— ACTIVITY —
A word-for-word copy of every entry below is required; the images do not belong in it.

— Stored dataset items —
• • • •

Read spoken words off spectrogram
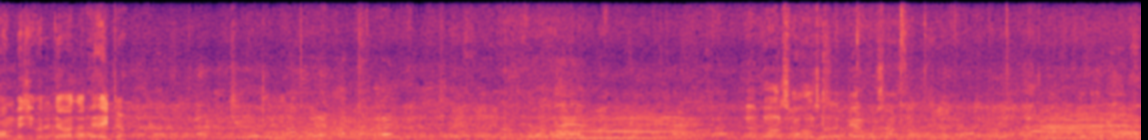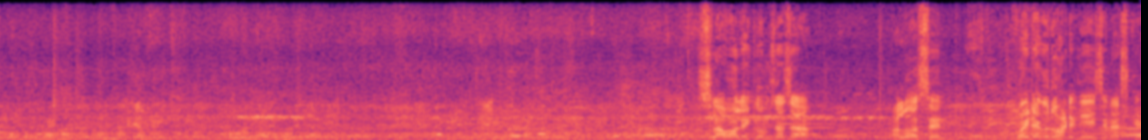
কম বেশি করে দেওয়া যাবে, এইটা। সালাম আলাইকুম চাচা। ভালো আছেন? কয়টা গরু হাটে নিয়ে এসেছেন আজকে?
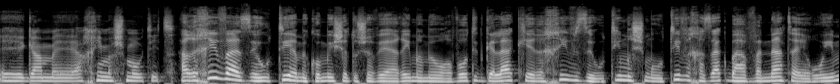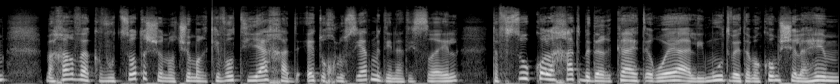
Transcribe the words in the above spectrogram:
אה, גם אה, הכי משמעותית. הרכיב הזהותי המקומי של תושבי הערים המעורבות התגלה כרכיב זהותי משמעותי וחזק בהבנת האירועים, מאחר והקבוצות השונות שמרכיבות יחד את אוכלוסיית מדינת ישראל, תפסו כל אחת בדרכה את אירועי האלימות ואת המקום שלהם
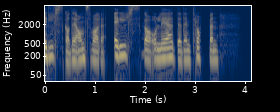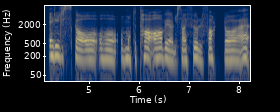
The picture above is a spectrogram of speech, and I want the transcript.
elska det ansvaret, elska å lede den troppen, elska å, å, å, måtte ta avgjørelser i full fart, og jeg,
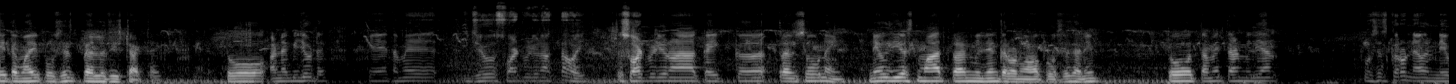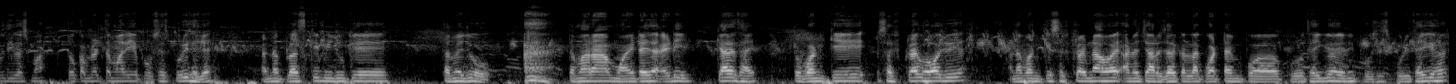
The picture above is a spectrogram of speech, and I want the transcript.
એ તમારી પ્રોસેસ પહેલેથી સ્ટાર્ટ થાય. તો અને બીજું કે તમે જો શોર્ટ વીડિયો નાખતા હોય, તો શોર્ટ વિડીયોના કંઈક ત્રણસો નહીં, નેવું દિવસમાં ત્રણ મિલિયન કરવાનું આવે પ્રોસેસ એની. તો તમે ત્રણ મિલિયન પ્રોસેસ કરો ને નેવું દિવસમાં, તો કમ્પ્લીટ તમારી એ પ્રોસેસ પૂરી થઈ જાય. અને પ્લસ કે બીજું કે તમે જો, તમારા મોનિટાઇઝ આઈડી ક્યારે થાય? તો વન કે સબસ્ક્રાઈબ હોવા જોઈએ. અને વન કે સબસ્ક્રાઈબ ના હોય અને ચાર હજાર કલાક વોટ ટાઈમ પૂરો થઈ ગયો હોય, એની પ્રોસેસ પૂરી થઈ ગઈ હોય,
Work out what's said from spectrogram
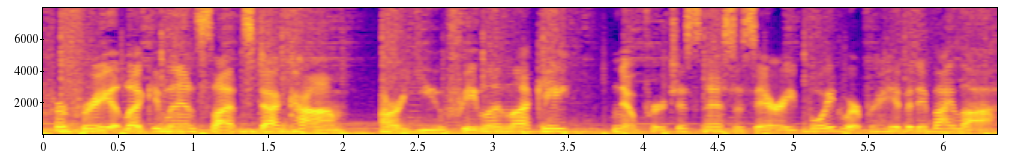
for free at LuckyLandSlots.com. Are you feeling lucky? No purchase necessary. Void where prohibited by law.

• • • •

— TASK ANSWER —
Read spoken words off spectrogram
কম বেশি করে দেওয়া যাবে, এইটা। সালাম আলাইকুম চাচা। ভালো আছেন? কয়টা গরু হাটে নিয়ে এসেছেন আজকে?
Transcribe the words in the above spectrogram:
אה, גם אה, הכי משמעותית. הרכיב הזהותי המקומי של תושבי הערים המעורבות התגלה כרכיב זהותי משמעותי וחזק בהבנת האירועים, מאחר והקבוצות השונות שמרכיבות יחד את אוכלוסיית מדינת ישראל, תפסו כל אחת בדרכה את אירועי האלימות ואת המקום שלהם
The picture above is a spectrogram of speech, and I want the transcript.
elska det ansvaret, elska å lede den troppen, elska å, å, å, måtte ta avgjørelser i full fart, og jeg,
The picture above is a spectrogram of speech, and I want the transcript.
એ તમારી પ્રોસેસ પહેલેથી સ્ટાર્ટ થાય. તો અને બીજું કે તમે જો શોર્ટ વીડિયો નાખતા હોય, તો શોર્ટ વિડીયોના કંઈક ત્રણસો નહીં, નેવું દિવસમાં ત્રણ મિલિયન કરવાનું આવે પ્રોસેસ એની. તો તમે ત્રણ મિલિયન પ્રોસેસ કરો ને નેવું દિવસમાં, તો કમ્પ્લીટ તમારી એ પ્રોસેસ પૂરી થઈ જાય. અને પ્લસ કે બીજું કે તમે જો, તમારા મોનિટાઇઝ આઈડી ક્યારે થાય? તો વન કે સબસ્ક્રાઈબ હોવા જોઈએ. અને વન કે સબસ્ક્રાઈબ ના હોય અને ચાર હજાર કલાક વોટ ટાઈમ પૂરો થઈ ગયો હોય, એની પ્રોસેસ પૂરી થઈ ગઈ હોય,
Work out what's said from spectrogram
for free at LuckyLandSlots.com. Are you feeling lucky? No purchase necessary. Void where prohibited by law.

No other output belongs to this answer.